By William Sweet
Ilan Stavans, Amherst’s Lewis-Sebring professor in Latin American and Latino Culture, grew up Jewish in Mexico, but it took moving to New York in the mid-1980s for him to identify as a Mexican and, by extension, a Hispanic. He acknowledges that some people might bristle at the notion of a Yiddish-speaking grandson of Eastern European Jews asserting his hispanidad—his Hispanic identity.
“We come from different nations. We have different histories, different cuisines, although all of them have some commonalities,” he said. “So who is and who isn’t [Hispanic]? Who establishes the yes and the no? Is this a club that you have to belong to by having some sort of paid membership?”
In his latest book What is la hispanidad?: A conversation (University of Texas Press), Stavans and his co-author, Iván Jaksić, professor at the Pontificia Universidad Católica de Chile and director of the Stanford University’s Bing Overseas Studies program in Santiago, Chile, grapple with these kinds of questions.
The book tracks the elusive Hispanic ideal by way of cultural guideposts: from Cervantes to Neruda, from Xuxa to churrascos, from soccer to soap operas. While literature and history are important to the discussion, pop culture bears a significant weight for Stavans, who takes an amused pride in having appeared on the Univision variety program Sábado Gigante to discuss his writing on Spanglish.
“If I am just flipping through the television channels and my eye and ears stop at a Mexican soap opera, there’s immediately something that touches my sensibility,” he said. “I can react just in a passing second to something someone said, and it will bring all sorts of memories of my background that probably won’t happen to somebody else.”

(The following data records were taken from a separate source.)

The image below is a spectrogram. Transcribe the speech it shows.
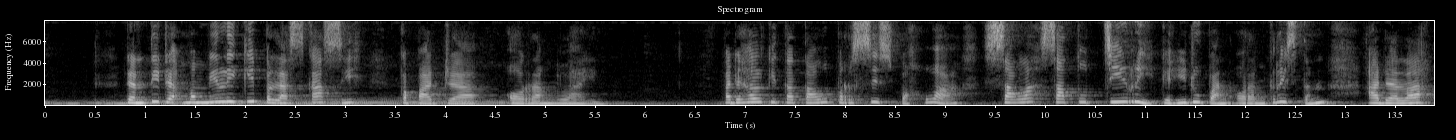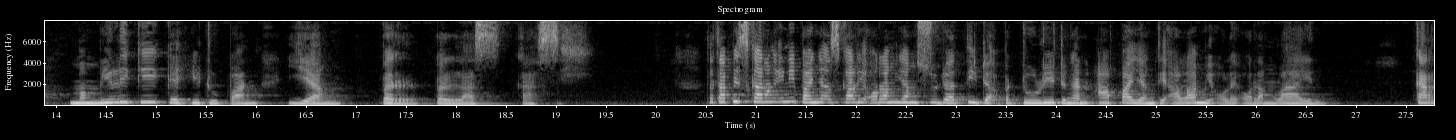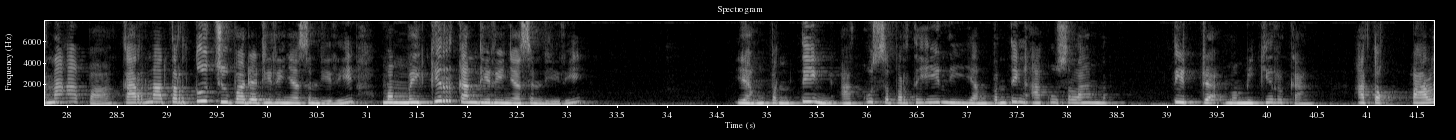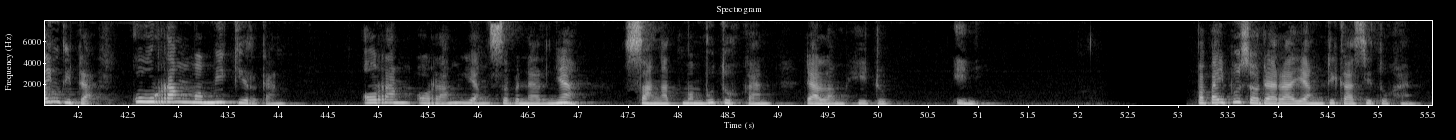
dan tidak memiliki belas kasih kepada orang lain. Padahal kita tahu persis bahwa salah satu ciri kehidupan orang Kristen adalah memiliki kehidupan yang berbelas kasih. Tetapi sekarang ini banyak sekali orang yang sudah tidak peduli dengan apa yang dialami oleh orang lain. Karena apa? Karena tertuju pada dirinya sendiri, memikirkan dirinya sendiri, Yang penting aku seperti ini, yang penting aku selamat. Tidak memikirkan atau paling tidak kurang memikirkan orang-orang yang sebenarnya sangat membutuhkan dalam hidup ini. Bapak Ibu Saudara yang dikasih Tuhan,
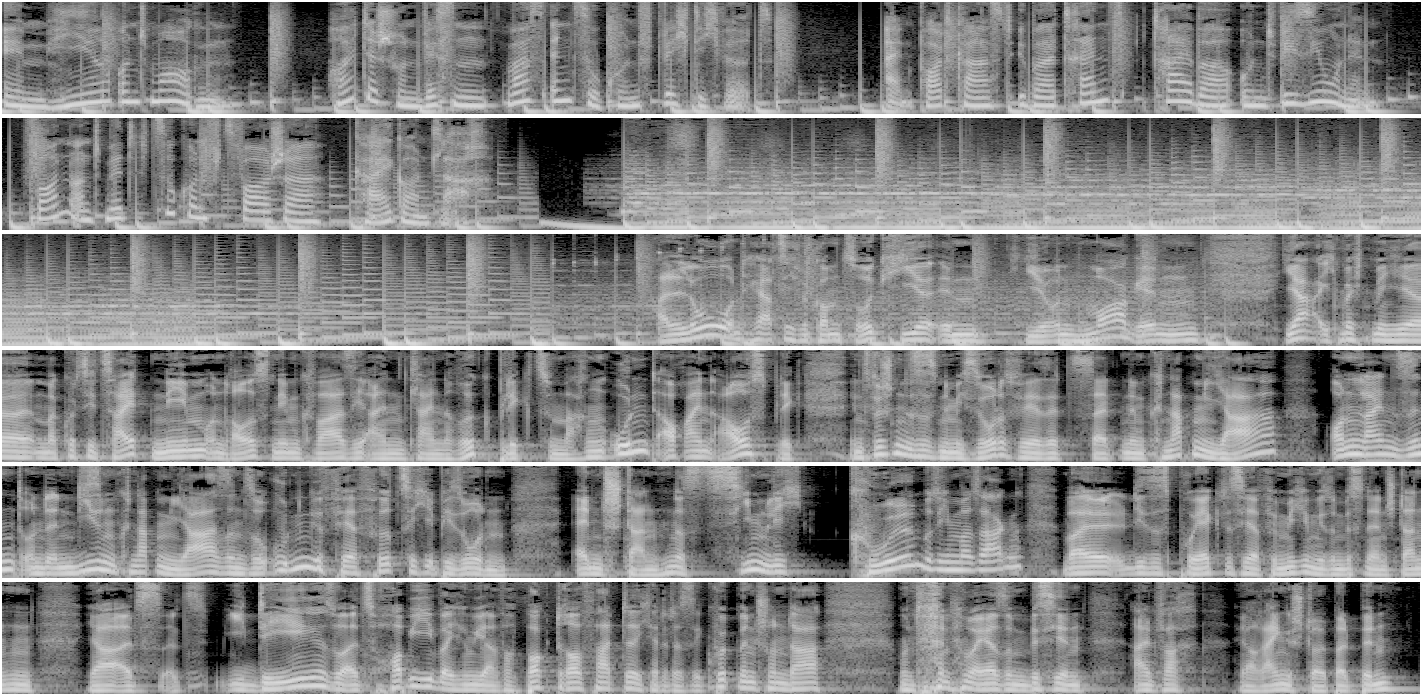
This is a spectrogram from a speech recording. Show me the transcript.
Im Hier und Morgen. Heute schon wissen, was in Zukunft wichtig wird. Ein Podcast über Trends, Treiber und Visionen. Von und mit Zukunftsforscher Kai Gondlach. Hallo und herzlich willkommen zurück hier im Hier und Morgen. Ja, ich möchte mir hier mal kurz die Zeit nehmen und rausnehmen, quasi einen kleinen Rückblick zu machen und auch einen Ausblick. Inzwischen ist es nämlich so, dass wir jetzt seit einem knappen Jahr online sind und in diesem knappen Jahr sind so ungefähr 40 Episoden entstanden. Das ist ziemlich cool, muss ich mal sagen, weil dieses Projekt ist ja für mich irgendwie so ein bisschen entstanden, ja, als, als Idee, so als Hobby, weil ich irgendwie einfach Bock drauf hatte. Ich hatte das Equipment schon da und dann aber ja so ein bisschen einfach, ja, reingestolpert bin.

“I want us to move away from an elitist realm that concentrates exclusively on ideas and meditate on the impact of figures like [Mexican entertainer] Tin-Tan and [Spanish novelist] Corín Tellado,” he writes early in the book.
This discussion comes at a crucial time for Hispanic Americans. Stavans noted that, even as Latinos are the youngest and fastest-growing minority group in the United States, many Latinos check the box next to “Other” on census forms.
“Hispanic” (Stavans prefers it over the term “Latino”) remains a “contested term, but it is a term that retains a lot of gravitas,” he said. “It is becoming more essential to debate who we are.”
“I often wonder what is it that makes me a Latino, and what do I share with a person of Puerto Rican background, Cuban, or Argentine or Colombian? What is the glue that makes a culture come together?” he asked. “Hispanics and Latinos are not an ethnic and not a racial group. We are a minority group. And that’s a strange but very important distinction. We can be white and black and mestizo and Asian. We can come from different class backgrounds; we can speak different languages. There are many Latinos who live in the United States who don’t speak Spanish anymore.”
What is la hispanidad? is in the form of a dialogue, a discourse that ebbs and flows much in the fashion that Hispanic identity does, the author said. Stavans, who last wrote in dialogue format with Veronica Albin for Love and Language (Yale University Press, 2007), said the new book is less debate and “more a joint trip, a tour taken together.”
This trip started in 2007, when Jaksić’s publisher sent Stavans a manuscript of Jaksić’s book The Hispanic World and American Intellectual Life, 1820–1880, and the two writers began corresponding by phone and email. Over 18 months of discussion, which included meeting in Santiago, they decided to organize their correspondence into a book.
“We realized there was much to say,” Stavans said.
Stavans and Jaksić plotted out topics and cut and pasted the conversations when the dialogues meandered, while editing to preserve the conversational tone. They set a four-day time limit for each participant’s turn with the manuscript, in order to keep it fresh. They went back and forth about 300 times this way, Stavans said.
“I am in love with conversation … I think Latinos use words to reconfigure the world just as Jews do,” he said. “We were schmoozing.”
Stavans said he finds this format “enormously liberating. It allows us to improvise, to connect the dots that would not be otherwise connected. And that trepidation, not knowing exactly where you’re going or what information you have at your disposal, how to maneuver it, makes it electric. In the end, it is incredibly nutritive, because you end up surprising yourself.”
“I think the conversation as a form has been devalued and diminished in our modern society,” he added. “In academia, we are often too stuck in our own positions to be able to open up to others. I learned to hear another person really closely and hear stories that I thought I knew.”